Apart from Condorelli’s additions, there’s nothing here but the paintings that usually hang. To which one might add the sweep of the varnished wood floor, the bevelled green marble skirting, with its variously toned tiles at the foot of the walls, the rope barriers and the burgundy damask wall-covering, whose sheen alternates light and dark as we move about in front of its subdued floral pattern. There’s the skylight and the artificial lighting, the labels and the picture frames, and the name of the room itself, picked out in gold between the mouldings at the top of the wall. Every detail, from the colour of the walls to the lighting, to the decisions made about what hangs where, at what height, and in what order – all these decisions made about placement and light levels serve to direct us to what sits within the carved and moulded frames, with their layers of wood and paste and burnished gilding, all choreographed in such a way as to guide us round the walls of this cul de sac and out again, through the same door we came in by.
Condorelli wants us to become aware of the gallery as a “viewing device”, both a social space and a machine for looking.

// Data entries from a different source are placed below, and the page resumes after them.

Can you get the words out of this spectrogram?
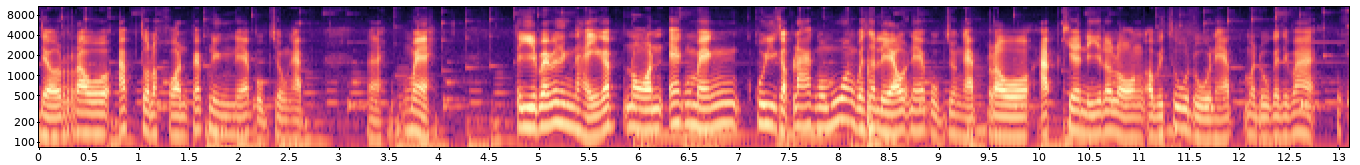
เดี๋ยวเราอัพตัวละครแป๊บหนึ่งนะครับผมผู้ชมครับอะแม่ ตีไปไม่ถึงไหนครับนอนแอ่งแมงคุยกับรากมะม่วงไปซะแล้วนะครับผมผู้ชมครับเราอัพแค่นี้แล้วลองเอาไปสู้ดูนะครับมาดูกันสิว่าโอ้โห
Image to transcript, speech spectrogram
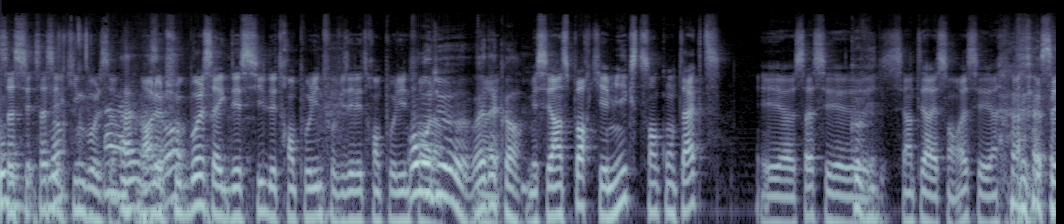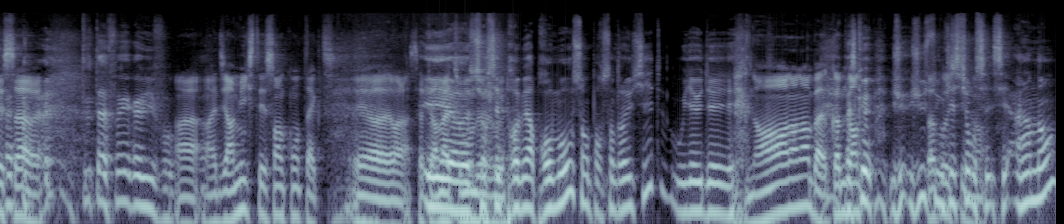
ça c'est ça, c'est non le king ball ça. Ah ouais. non, Ah, le c'est chukball c'est avec des cils, des trampolines, faut viser les trampolines. Oh mon voilà. dieu, ouais, Ouais. d'accord. Mais c'est un sport qui est mixte, sans contact. Et euh, ça, c'est euh, c'est intéressant. Ouais, c'est ça. ouais. Tout à fait comme il faut. Voilà, on va dire mixte et sans contact. Et euh, voilà, ça Et permet à tout le monde sur de cette jouer. première promo, 100% de réussite Ou il y a eu des. Non, non, non, bah, comme Parce dans que, ju- juste pas une possible, question, c'est un an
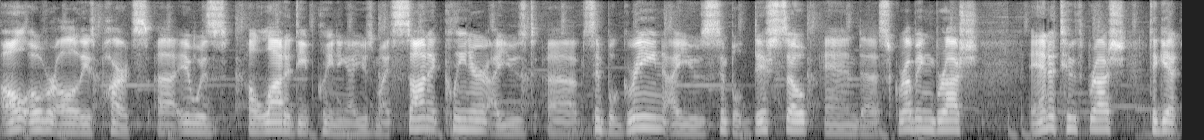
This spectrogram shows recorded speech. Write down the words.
all over all of these parts. Uh, it was a lot of deep cleaning. I used my Sonic cleaner, I used uh, Simple Green, I used Simple Dish Soap and a scrubbing brush and a toothbrush to get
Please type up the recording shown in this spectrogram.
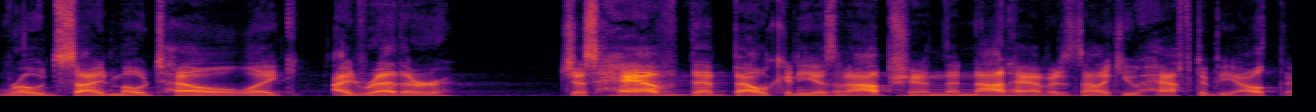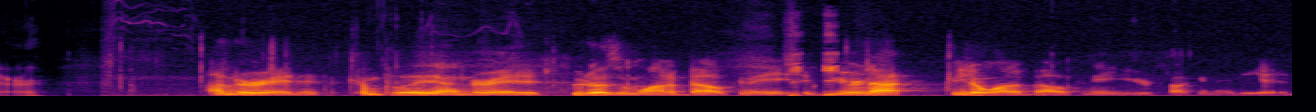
roadside motel. Like I'd rather just have that balcony as an option than not have it. It's not like you have to be out there. Underrated. Completely underrated. Who doesn't want a balcony? If you're not, if you don't want a balcony, you're a fucking idiot.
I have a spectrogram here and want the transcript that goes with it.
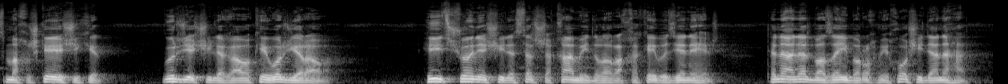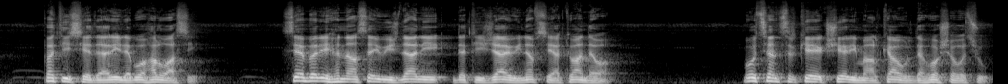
سمەخشکەیەکی کرد. گورجێکی لە غاوەکەی وەرگێراوە. هیچ شوێنێکی لە سەر شەقامی دڵە ڕەقەکەی بە جێ نەهێشت. تەنانەت بەزەی بە ڕوحمی خۆشی دا نەهات. پەتی سێداری لە بۆ هەڵواسی. سێبەری هەناسەی ویژدانی لە تیژاوی نەفسیا تواندەوە. بۆ چەند چرکەیەک شێری ماڵکاول دە هۆشەوە چوو.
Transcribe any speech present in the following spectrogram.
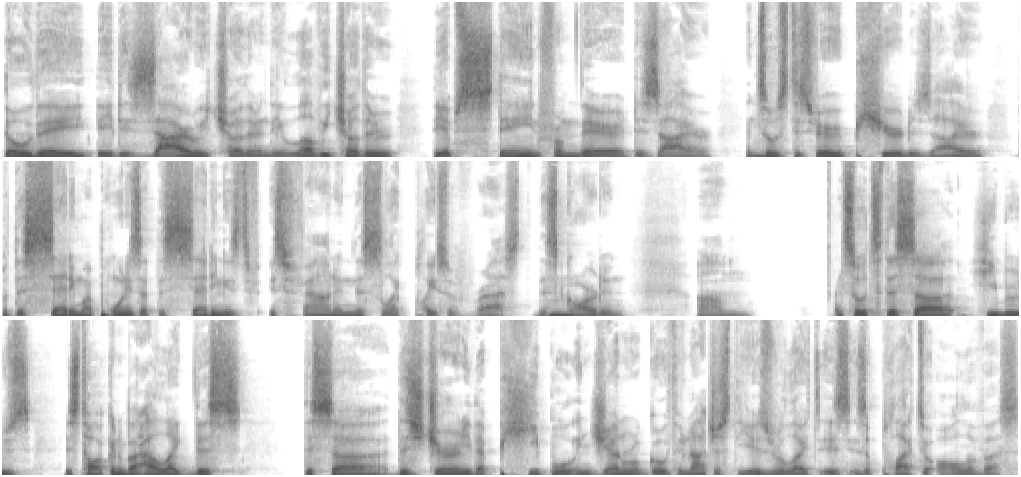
though they they desire each other and they love each other, they abstain from their desire, and so it's this very pure desire. But the setting, my point is that the setting is is found in this like place of rest, this Mm. garden, um, and so it's this uh, Hebrews is talking about how like this this uh this journey that people in general go through, not just the Israelites, is is applied to all of us.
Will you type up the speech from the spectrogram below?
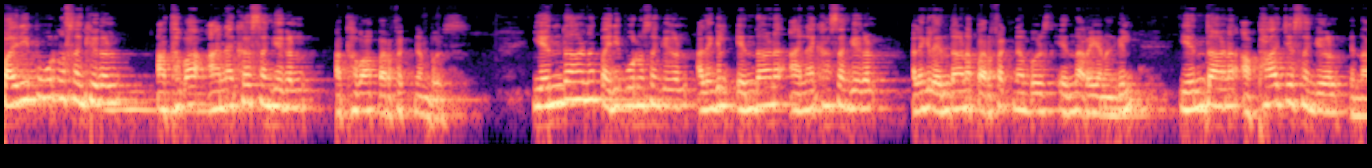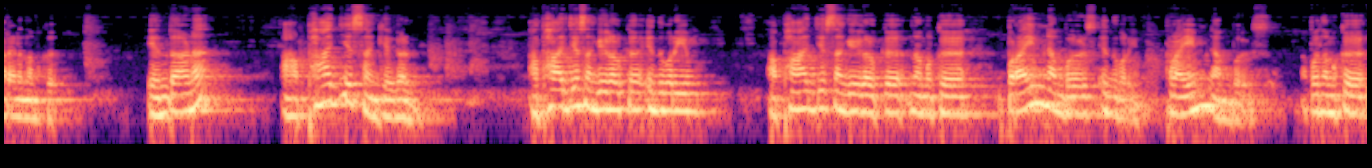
പരിപൂർണ സംഖ്യകൾ അഥവാ അനഘ സംഖ്യകൾ അഥവാ പെർഫെക്റ്റ് നമ്പേഴ്സ് എന്താണ് പരിപൂർണ സംഖ്യകൾ അല്ലെങ്കിൽ എന്താണ് അനഘ സംഖ്യകൾ അല്ലെങ്കിൽ എന്താണ് പെർഫെക്റ്റ് നമ്പേഴ്സ് എന്നറിയണമെങ്കിൽ എന്താണ് അഭാജ്യ സംഖ്യകൾ എന്നറിയണം നമുക്ക്. എന്താണ് അഭാജ്യ സംഖ്യകൾ? അഭാജ്യ സംഖ്യകൾക്ക് എന്ന് പറയും? അഭാജ്യ സംഖ്യകൾക്ക് നമുക്ക് പ്രൈം നമ്പേഴ്സ് എന്ന് പറയും. പ്രൈം നമ്പേഴ്സ് അപ്പോൾ നമുക്ക്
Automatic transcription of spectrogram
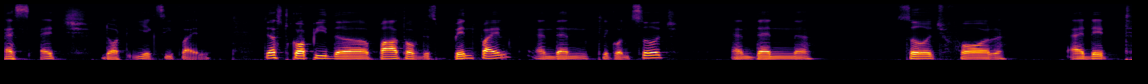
sh.exe file. Just copy the path of this bin file and then click on search and then uh, search for edit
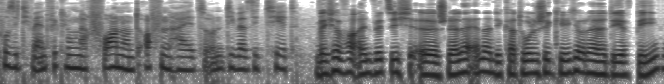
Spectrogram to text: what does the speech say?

But what is our attention being led to? She wants to direct us to things seen and unseen, to physical conditions and to mental states, things in-between the acknowledged and the misunderstood, the ignored and the revered, to history and the personal.
Diğer gönderilerimize göz at